    print(f"The area shown in the image is not flooded with probability {probabilities[0]*100:.2f}%.")
elif label == '1':
    print(f"The area shown in the image is flooded with probability {probabilities[1]*100:.2f}%.")
else:
    print("Unknown label assigned to image.")

The area shown in the image is flooded with probability 99.91%.

Dang, impressive! The correct label and with excellent confidence!

Before we get too excited though, we should check the performance on the model with the previous images.

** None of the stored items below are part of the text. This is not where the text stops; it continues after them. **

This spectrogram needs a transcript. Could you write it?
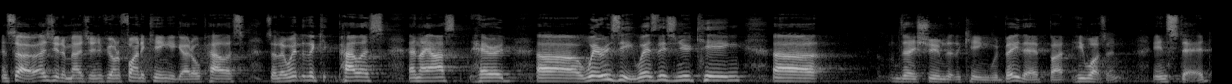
And so, as you'd imagine, if you want to find a king, you go to a palace. So they went to the palace and they asked Herod, uh, Where is he? Where's this new king? Uh, they assumed that the king would be there, but he wasn't. Instead,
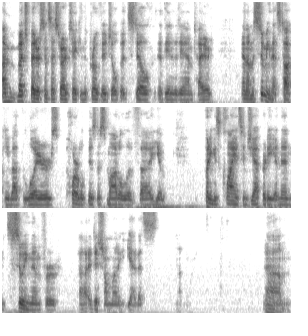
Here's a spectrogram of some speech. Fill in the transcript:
I'm much better since I started taking the Provigil, but still, at the end of the day, I'm tired. And I'm assuming that's talking about the lawyer's horrible business model of uh, you know putting his clients in jeopardy and then suing them for uh, additional money. Yeah, that's. Um,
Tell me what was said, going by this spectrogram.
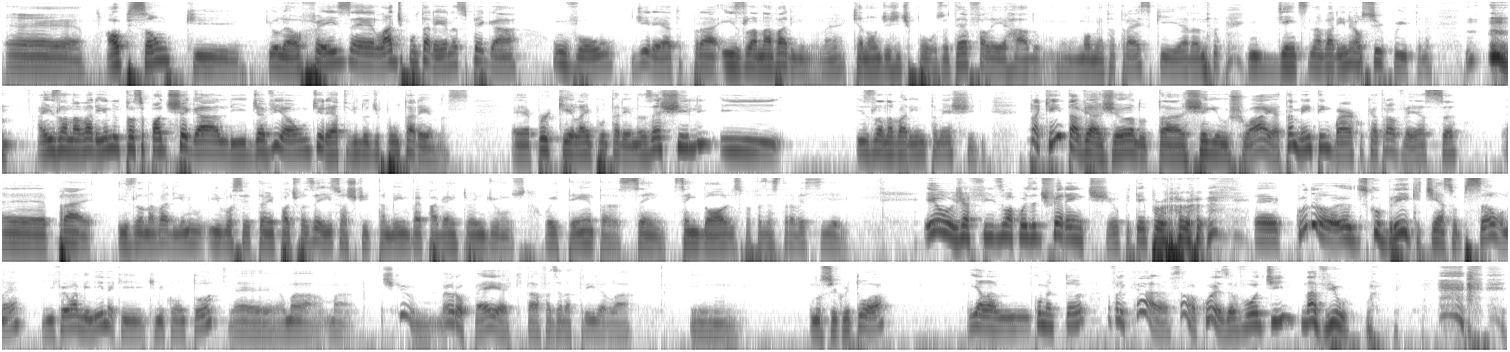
é, a opção que, que o Léo fez é lá de Punta Arenas pegar um voo direto para Isla Navarino, né? Que é onde a gente pousa. Eu até falei errado um momento atrás que era em Dientes Navarino é o circuito, né? A Isla Navarino, então você pode chegar ali de avião direto vindo de Punta Arenas. É, porque lá em Punta Arenas é Chile e Isla Navarino também é Chile. Para quem está viajando, tá chega em Ushuaia, também tem barco que atravessa é, para Isla Navarino e você também pode fazer isso. Acho que também vai pagar em torno de uns 80, 100, 100 dólares para fazer essa travessia aí. Eu já fiz uma coisa diferente. Eu optei por. é, quando eu descobri que tinha essa opção, né? E foi uma menina que, que me contou, né, uma, uma, acho que uma europeia que estava fazendo a trilha lá em, no circuito O. E ela me comentou, eu falei, cara, sabe uma coisa? Eu vou de navio.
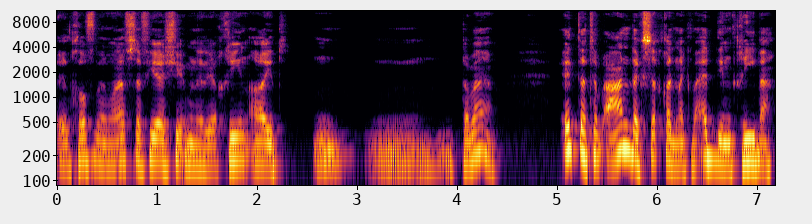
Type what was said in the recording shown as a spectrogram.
الخوف من المنافسة فيها شيء من اليقين أيضا. تمام. أنت تبقى عندك ثقة إنك مقدم قيمة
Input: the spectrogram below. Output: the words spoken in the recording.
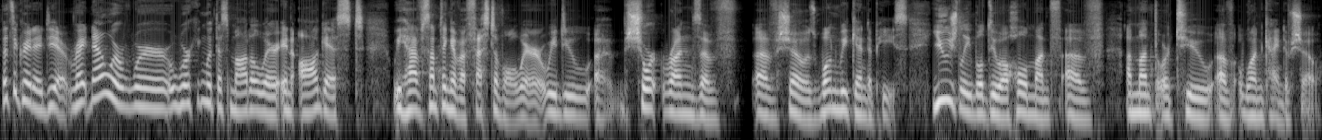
that's a great idea. Right now, we're we're working with this model where in August we have something of a festival where we do uh, short runs of of shows, one weekend a piece. Usually we'll do a whole month of a month or two of one kind of show.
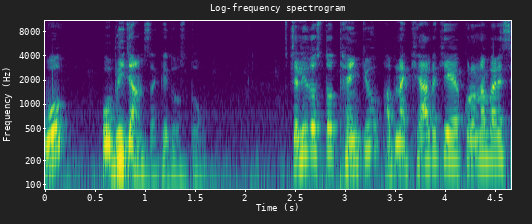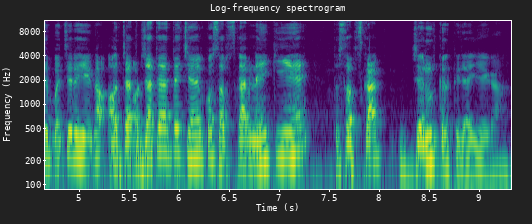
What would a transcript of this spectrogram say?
वो वो भी जान सके दोस्तों। चलिए दोस्तों थैंक यू अपना ख्याल रखिएगा, कोरोना वायरस से बचे रहिएगा और जाते जाते चैनल को सब्सक्राइब नहीं किए हैं तो सब्सक्राइब ज़रूर करके जाइएगा।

test_dataloader = learner.dls.test_dl([image_path for image_path in sorted((input_path/'floodclassifiertestset').rglob('*.*'))])
probabilities, _, labels = augmented_learner.get_preds(dl=test_dataloader, with_decoded=True)
print("Images are numbered horizontally.")
test_dataloader.show_batch()
for probability, label, image_number in zip(probabilities, labels, range(1, 7)):
    if label == 1:
        print(f"Image {image_number} is flooded with a probability of {probability[1]*100:.2f}%.")
    elif label == 0:
        print(f"Image {image_number} is not flooded with a probability of {probability[0]*100:.2f}%.")
    else:
        print(f"Image {image_number} has been assigned an unknown label.")
Images are numbered horizontally.
Image 1 is flooded with a probability of 95.94%.
Image 2 is flooded with a probability of 99.92%.
Image 3 is flooded with a probability of 91.34%.
Image 4 is flooded with a probability of 99.71%.
Image 5 is flooded with a probability of 100.00%.
Image 6 is flooded with a probability of 100.00%.

Drastically improved probabilities! A little augmentation can go a long way.

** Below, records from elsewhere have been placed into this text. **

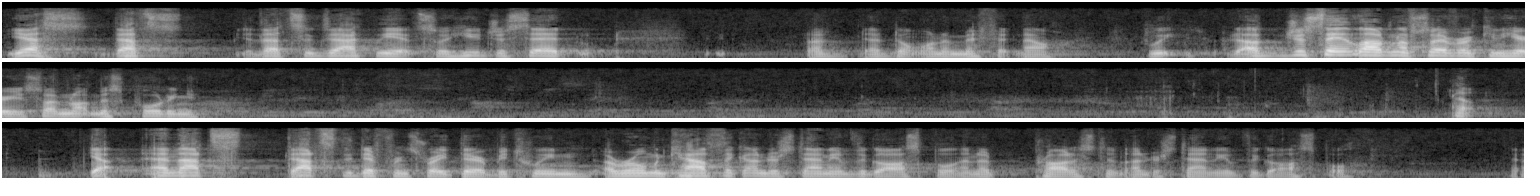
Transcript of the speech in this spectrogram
Yes, that's, that's exactly it. So he just said, I, I don't want to miff it now. We, I'll just say it loud enough so everyone can hear you, so I'm not misquoting you. Yeah, yeah, and that's that's the difference right there between a Roman Catholic understanding of the gospel and a Protestant understanding of the gospel. Yeah.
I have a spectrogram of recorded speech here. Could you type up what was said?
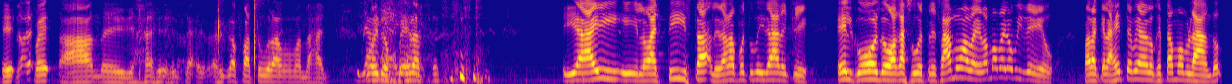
Eh, No, eh. pues, ande, ya, ya, la factura vamos a mandar. Bueno, espérate. Y ahí y los artistas le dan la oportunidad de que el gordo haga su destreza. Vamos a ver, vamos a ver los videos para que la gente vea de lo que estamos hablando.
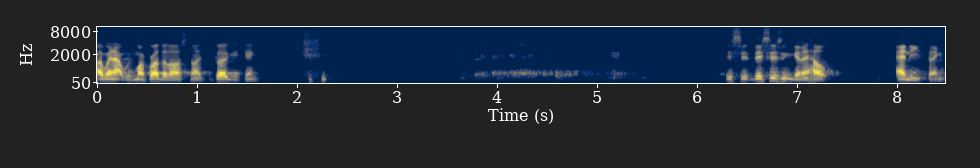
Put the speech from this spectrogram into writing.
I went out with my brother last night to Burger King. this, is, this isn't going to help anything.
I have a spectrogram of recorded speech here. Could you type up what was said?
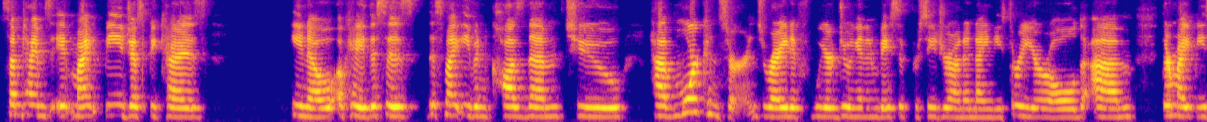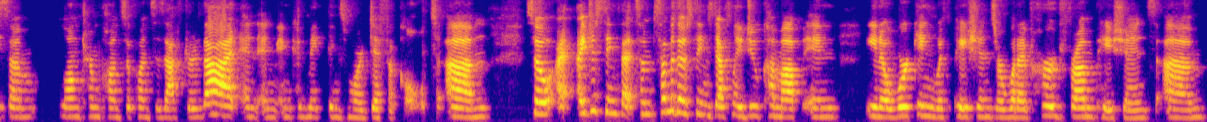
sometimes it might be just because, you know, okay, this is, this might even cause them to have more concerns, right? If we're doing an invasive procedure on a 93 year old, um, there might be some long-term consequences after that and, and, and could make things more difficult. Um, so I, I just think that some some of those things definitely do come up in you know working with patients or what i've heard from patients um,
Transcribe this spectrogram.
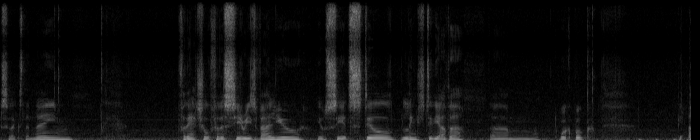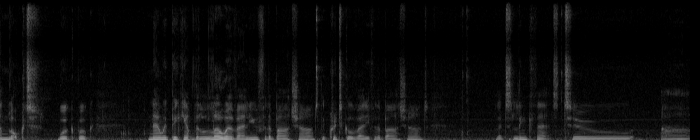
selects the name. For the actual, for the series value, you'll see it's still linked to the other um, workbook, the unlocked workbook. Now we're picking up the lower value for the bar chart, the critical value for the bar chart. Let's link that to our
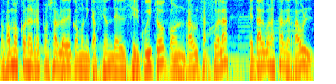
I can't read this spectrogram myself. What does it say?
nos vamos con el responsable de comunicación del circuito, con Raúl Zarzuela. ¿Qué tal? Buenas tardes, Raúl.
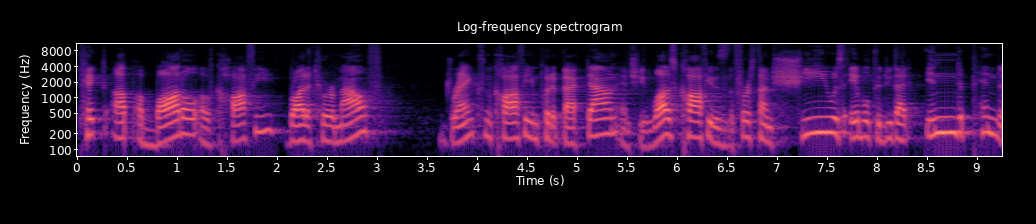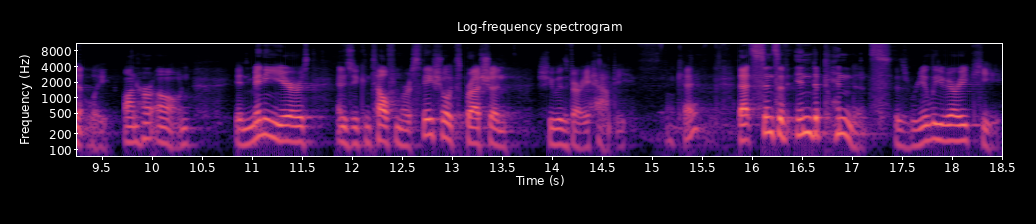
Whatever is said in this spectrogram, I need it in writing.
picked up a bottle of coffee, brought it to her mouth, drank some coffee and put it back down, and she loves coffee. This is the first time she was able to do that independently on her own in many years, and as you can tell from her facial expression, she was very happy. Okay? That sense of independence is really very key.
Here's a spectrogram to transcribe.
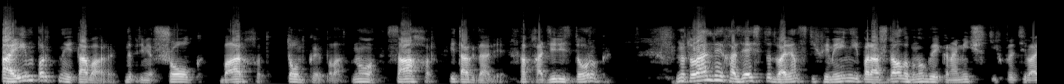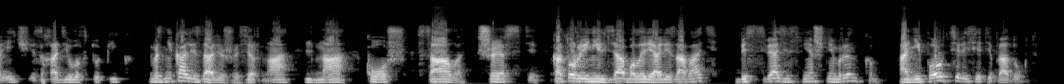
а импортные товары, например, шелк, бархат, тонкое полотно, сахар и так далее, обходились дорого. Натуральное хозяйство дворянских имений порождало много экономических противоречий, заходило в тупик. Возникали залежи зерна, льна, кож, сала, шерсти, которые нельзя было реализовать без связи с внешним рынком. Они портились, эти продукты,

Takeaways

This model was trained on only 270 images and minimal code. Accessbility and abstraction to the field of machine learning has come a long, long way. Given the right data and the right pretrained model, a powerful model can be produced in less than an hour, if not half.

This is important: in disasters such as floods, the time taken to produce the logistics required for relief can be drastically reduced. It is also important because the barrier of entry to this field is dramatically lowered; more people can create powerful models, in turn producing better solutions.

However, there could be some improvements and additions made to the model:

  • Include a third class to the model. Images that are not flooded, but show signs of having been flooded would be assigned this class. The dataset used for this model includes such images.

  • Train the model on images that include a variety of geographic locations and dwellings. The current dataset only contains images taken in a lush, green area with plenty of trees; infrastructure looks a certain way; the color of the floodwater is also dependent on the surroundings. All this makes the model good a prediciting whether an image is flooded for images with certain features.

If you have any comments, questions, suggestions, feedback, criticisms, or corrections, please do post them down in the comment section below!